That’s the spirit of a series of posts that I’m starting entitled “Mindless Iconoclasm,” in which I express opinions about pop culture – books, TV, movies, games, music – that are, in my experience, unpopular. These won’t be articles where I simply find fifty new ways to say, “Community sucks!” every week. I intend to explain, to the best of my ability, where I’m coming from and why I feel how I feel about the particular pieces of pop culture in question. I’m not trying to change anyone’s opinion here.
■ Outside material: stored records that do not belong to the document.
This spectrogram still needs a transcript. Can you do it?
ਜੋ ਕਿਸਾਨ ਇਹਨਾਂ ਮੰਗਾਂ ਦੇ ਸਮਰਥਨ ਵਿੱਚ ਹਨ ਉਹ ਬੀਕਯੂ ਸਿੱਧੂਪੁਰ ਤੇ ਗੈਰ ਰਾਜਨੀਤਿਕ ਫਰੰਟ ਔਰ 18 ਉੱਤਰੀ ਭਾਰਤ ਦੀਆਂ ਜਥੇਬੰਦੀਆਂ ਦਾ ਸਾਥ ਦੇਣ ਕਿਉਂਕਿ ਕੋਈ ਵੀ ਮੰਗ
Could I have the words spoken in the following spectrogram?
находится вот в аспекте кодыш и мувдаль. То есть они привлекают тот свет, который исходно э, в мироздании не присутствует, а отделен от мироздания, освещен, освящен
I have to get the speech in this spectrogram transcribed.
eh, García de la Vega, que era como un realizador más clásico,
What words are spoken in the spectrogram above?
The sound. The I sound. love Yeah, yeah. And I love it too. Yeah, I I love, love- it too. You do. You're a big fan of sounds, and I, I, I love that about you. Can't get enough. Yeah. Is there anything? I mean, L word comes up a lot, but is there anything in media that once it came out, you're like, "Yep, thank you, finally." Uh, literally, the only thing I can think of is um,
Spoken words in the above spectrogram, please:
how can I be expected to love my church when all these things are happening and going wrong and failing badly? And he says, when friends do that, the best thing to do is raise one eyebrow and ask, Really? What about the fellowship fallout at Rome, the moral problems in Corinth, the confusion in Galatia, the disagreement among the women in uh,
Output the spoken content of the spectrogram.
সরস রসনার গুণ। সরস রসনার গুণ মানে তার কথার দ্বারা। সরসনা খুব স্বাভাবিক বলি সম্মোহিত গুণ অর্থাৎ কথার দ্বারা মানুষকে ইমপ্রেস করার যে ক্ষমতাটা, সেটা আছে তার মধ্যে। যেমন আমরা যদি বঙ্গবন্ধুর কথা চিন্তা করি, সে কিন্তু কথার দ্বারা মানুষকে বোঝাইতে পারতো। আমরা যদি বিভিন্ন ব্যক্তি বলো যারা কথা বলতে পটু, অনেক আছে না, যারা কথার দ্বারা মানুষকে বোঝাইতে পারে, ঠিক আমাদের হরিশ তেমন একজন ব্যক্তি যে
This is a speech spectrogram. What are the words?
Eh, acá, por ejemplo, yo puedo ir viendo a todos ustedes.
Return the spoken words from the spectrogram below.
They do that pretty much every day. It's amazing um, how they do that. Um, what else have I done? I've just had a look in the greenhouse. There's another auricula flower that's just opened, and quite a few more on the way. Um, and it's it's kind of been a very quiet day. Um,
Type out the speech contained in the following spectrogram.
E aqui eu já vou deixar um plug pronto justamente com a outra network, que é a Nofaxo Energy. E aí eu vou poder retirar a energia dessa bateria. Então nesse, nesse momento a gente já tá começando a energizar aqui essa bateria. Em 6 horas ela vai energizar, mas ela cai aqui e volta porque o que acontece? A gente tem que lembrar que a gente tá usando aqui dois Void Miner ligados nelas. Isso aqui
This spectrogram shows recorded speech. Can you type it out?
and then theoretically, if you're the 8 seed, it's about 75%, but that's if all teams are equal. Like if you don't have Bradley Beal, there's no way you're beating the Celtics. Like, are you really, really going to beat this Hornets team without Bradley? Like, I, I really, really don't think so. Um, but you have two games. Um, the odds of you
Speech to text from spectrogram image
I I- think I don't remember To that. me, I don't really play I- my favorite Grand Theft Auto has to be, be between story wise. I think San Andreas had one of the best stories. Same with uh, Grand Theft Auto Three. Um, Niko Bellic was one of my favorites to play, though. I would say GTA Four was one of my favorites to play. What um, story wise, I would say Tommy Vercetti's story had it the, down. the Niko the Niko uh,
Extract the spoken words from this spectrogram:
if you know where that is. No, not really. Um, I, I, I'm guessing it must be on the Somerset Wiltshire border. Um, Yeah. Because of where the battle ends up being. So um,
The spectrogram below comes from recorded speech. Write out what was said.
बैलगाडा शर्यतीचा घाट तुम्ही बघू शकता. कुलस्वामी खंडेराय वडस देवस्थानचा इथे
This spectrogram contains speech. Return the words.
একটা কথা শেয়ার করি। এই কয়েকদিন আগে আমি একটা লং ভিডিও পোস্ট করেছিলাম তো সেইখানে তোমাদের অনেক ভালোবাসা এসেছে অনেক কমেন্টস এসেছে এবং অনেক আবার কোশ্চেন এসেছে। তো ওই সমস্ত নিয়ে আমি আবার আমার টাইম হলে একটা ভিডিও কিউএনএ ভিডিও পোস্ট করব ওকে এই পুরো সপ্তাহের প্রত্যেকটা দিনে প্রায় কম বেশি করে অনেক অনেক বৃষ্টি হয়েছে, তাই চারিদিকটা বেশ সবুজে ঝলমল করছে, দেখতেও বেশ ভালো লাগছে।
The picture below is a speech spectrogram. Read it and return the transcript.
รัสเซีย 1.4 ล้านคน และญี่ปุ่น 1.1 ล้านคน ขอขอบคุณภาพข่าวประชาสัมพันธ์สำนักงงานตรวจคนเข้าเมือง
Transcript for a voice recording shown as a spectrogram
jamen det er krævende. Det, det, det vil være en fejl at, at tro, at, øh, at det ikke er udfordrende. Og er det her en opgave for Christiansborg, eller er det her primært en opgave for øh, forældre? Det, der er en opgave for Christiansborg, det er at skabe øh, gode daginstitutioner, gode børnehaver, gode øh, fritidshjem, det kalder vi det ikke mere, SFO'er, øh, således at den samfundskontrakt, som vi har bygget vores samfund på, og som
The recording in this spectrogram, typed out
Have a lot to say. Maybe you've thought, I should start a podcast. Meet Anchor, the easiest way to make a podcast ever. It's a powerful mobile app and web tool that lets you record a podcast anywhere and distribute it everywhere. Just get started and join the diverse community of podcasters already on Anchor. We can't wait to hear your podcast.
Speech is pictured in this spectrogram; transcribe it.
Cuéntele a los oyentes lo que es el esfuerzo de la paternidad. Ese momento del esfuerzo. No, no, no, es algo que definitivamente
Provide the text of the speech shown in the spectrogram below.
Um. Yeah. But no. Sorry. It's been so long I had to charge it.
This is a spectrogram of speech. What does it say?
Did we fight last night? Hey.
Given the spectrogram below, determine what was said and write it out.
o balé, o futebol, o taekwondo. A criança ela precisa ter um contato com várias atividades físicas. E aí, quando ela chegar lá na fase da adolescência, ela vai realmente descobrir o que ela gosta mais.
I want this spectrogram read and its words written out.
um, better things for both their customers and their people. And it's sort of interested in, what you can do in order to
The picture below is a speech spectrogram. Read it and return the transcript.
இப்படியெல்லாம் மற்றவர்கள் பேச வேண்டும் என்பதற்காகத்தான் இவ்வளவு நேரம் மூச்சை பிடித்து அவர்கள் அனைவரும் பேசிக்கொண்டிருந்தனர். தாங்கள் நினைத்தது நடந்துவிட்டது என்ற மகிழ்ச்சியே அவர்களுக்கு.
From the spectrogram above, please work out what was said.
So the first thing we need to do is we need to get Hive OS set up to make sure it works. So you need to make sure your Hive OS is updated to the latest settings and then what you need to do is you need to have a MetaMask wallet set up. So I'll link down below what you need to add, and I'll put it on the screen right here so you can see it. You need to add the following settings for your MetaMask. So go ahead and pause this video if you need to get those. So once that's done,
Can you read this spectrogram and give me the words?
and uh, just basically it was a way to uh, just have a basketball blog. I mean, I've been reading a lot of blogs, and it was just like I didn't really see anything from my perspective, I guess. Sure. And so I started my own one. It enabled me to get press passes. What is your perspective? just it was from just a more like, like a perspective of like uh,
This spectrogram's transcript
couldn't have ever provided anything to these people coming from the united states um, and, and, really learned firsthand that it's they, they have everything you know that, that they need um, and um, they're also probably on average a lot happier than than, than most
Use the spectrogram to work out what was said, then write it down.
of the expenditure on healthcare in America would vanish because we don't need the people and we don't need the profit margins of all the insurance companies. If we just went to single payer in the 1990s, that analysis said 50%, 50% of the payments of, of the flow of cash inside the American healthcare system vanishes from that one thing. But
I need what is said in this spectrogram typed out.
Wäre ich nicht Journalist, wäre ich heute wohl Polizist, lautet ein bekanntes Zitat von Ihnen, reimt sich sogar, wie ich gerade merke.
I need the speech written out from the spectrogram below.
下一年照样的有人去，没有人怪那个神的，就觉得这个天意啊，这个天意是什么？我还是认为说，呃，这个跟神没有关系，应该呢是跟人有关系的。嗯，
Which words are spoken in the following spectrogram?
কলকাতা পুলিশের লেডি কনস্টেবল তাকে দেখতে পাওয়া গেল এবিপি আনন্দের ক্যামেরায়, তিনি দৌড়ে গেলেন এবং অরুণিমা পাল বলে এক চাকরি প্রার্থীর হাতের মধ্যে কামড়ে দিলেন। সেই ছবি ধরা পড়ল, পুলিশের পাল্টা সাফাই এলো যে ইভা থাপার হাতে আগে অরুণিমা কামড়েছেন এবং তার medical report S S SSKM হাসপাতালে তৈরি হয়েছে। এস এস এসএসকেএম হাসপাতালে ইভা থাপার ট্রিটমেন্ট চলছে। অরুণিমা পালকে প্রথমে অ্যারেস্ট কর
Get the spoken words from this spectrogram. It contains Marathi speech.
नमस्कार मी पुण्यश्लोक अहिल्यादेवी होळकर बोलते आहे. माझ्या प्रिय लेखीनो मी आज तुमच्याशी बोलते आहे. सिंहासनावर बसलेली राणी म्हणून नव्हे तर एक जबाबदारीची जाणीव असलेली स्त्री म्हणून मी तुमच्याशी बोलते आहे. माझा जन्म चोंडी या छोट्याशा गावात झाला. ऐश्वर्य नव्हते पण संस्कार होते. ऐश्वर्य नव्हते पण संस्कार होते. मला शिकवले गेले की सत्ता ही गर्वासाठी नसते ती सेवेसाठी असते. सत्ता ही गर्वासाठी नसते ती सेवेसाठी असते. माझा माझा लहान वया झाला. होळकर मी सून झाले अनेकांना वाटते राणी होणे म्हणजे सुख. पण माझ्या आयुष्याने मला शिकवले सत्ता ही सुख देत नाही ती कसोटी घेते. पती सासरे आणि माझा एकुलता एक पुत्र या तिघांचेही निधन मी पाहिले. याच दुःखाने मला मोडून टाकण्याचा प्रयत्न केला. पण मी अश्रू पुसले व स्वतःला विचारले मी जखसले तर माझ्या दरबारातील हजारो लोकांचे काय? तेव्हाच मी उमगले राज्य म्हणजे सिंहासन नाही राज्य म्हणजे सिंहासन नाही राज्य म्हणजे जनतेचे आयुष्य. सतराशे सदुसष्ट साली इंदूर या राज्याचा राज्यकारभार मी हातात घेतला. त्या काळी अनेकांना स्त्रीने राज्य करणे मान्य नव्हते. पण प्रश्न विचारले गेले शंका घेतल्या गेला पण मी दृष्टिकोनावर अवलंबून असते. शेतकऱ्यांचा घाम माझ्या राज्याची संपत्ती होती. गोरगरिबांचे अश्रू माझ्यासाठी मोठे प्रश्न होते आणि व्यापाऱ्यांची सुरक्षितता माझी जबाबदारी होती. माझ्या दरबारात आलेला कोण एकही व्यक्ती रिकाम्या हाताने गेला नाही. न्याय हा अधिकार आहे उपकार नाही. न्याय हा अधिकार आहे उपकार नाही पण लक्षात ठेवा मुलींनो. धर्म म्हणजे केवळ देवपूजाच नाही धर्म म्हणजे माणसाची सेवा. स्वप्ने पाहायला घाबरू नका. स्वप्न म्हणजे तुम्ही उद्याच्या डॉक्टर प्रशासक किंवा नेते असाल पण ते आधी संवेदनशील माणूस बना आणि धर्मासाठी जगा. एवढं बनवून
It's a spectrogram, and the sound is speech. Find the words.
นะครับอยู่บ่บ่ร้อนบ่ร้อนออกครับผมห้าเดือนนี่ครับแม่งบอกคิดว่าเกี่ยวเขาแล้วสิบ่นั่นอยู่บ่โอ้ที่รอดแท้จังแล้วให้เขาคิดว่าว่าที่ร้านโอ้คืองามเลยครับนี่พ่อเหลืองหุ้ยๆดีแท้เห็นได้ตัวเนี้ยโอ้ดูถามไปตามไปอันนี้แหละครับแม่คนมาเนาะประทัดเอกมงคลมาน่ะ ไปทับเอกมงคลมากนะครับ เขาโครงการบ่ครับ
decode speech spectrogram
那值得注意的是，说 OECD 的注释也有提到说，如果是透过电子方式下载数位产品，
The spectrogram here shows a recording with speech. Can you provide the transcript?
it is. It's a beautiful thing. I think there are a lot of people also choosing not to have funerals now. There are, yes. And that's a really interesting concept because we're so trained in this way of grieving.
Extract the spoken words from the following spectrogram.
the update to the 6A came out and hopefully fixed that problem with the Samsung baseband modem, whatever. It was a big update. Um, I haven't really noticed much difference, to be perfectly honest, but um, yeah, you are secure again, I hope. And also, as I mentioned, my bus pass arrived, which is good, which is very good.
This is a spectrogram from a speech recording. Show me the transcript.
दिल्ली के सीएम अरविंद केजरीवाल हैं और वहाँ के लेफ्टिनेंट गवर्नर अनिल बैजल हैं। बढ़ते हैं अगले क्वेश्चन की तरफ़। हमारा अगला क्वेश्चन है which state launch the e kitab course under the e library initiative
I just want to express my own in a way that hopefully gets people thinking.

I’m going to kick things off with a look at five TV shows that I like, but don’t love as much as everyone else seems to. I watch quite a bit of TV, and I enjoy almost all of it, but there are some shows that don’t totally work for me as well as they work for other people. These aren’t shows that I hate; they’re just shows that I don’t completely adore as much as others would like me to. We’ll get started after the jump. More